David began his piano studies when he was 11 and was 16 when he gave his first public performance, in San Francisco in 1954. By the time he was 18, he had won a handful of scholarships and awards, including the $5,000 John E. Kimber Prize, in 1955, which covered his piano studies for several years.
When he enrolled at the University of California, Berkeley, in 1955, he still regarded himself principally as a pianist. He did not think about becoming a composer until the summer of 1958, when he went to the Aspen Music Festival and School to study with the pianist Leonard Shure.
“He yelled at me and was very severe, and I didn’t realize, coming from California, that all he really was, was a New Yorker,” Mr. Del Tredici told American Public Media in 2002. “I was so unhappy with that that I thought, ‘I have a whole summer here, what can I do to have fun with music that’s no longer playing the piano?’ I thought I could either sing or I could compose. So I started to write a piece.”

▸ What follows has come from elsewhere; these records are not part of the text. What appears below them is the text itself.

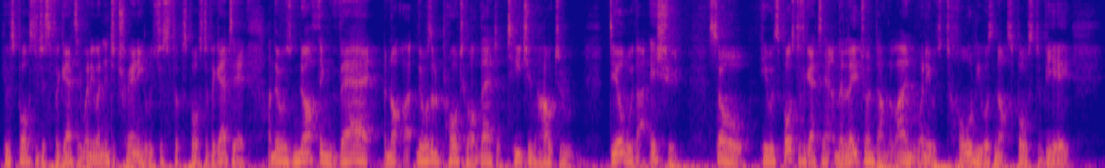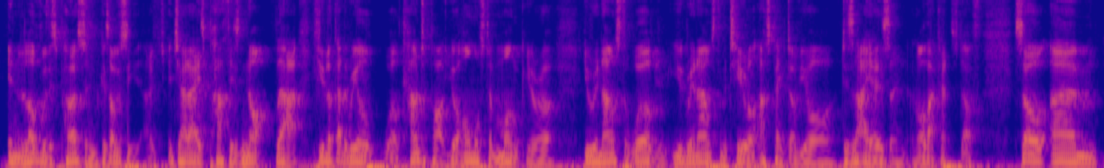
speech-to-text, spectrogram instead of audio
he was supposed to just forget it. When he went into training, he was just f- supposed to forget it. And there was nothing there. Not there wasn't a protocol there to teach him how to deal with that issue. So he was supposed to forget it, and then later on down the line, when he was told he was not supposed to be a, in love with this person, because obviously a, a Jedi's path is not that. If you look at the real world counterpart, you're almost a monk. You're a you renounce the world. You, you renounce the material aspect of your desires and, and all that kind of stuff. So um,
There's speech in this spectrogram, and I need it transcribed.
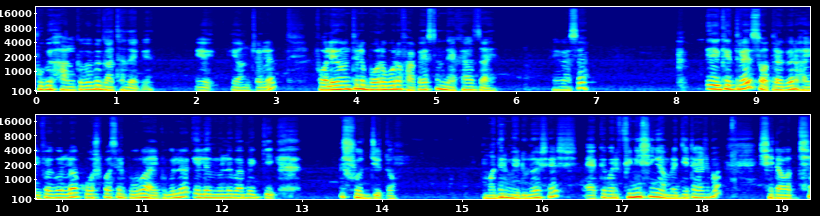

When he completed that work, “Soliloquy,” a friend suggested that he bring it to, the festival’s composer in residence. Mr. Milhaud was encouraging, and when Mr. Del Tredici returned to Berkeley, he enrolled in a composition class taught by Seymour Shifrin. Among his classmates there were La Monte Young, Terry Riley and Pauline Oliveros, all of whom would become founders of the Minimalist style.
On his graduation in 1959, Mr. Del Tredici continued his studies with Earl Kim andat Princeton University, and he was strongly drawn to the dissonant, intensely chromatic style that prevailed among the composers there. He later pointed out that he had never been a composer of 12-tone music, the radical departure from traditional tonality pioneered by Arnold Schoenberg.
“I used serial techniques,” he told The Times in 1980, “but I always liked to have some overriding expressive element.”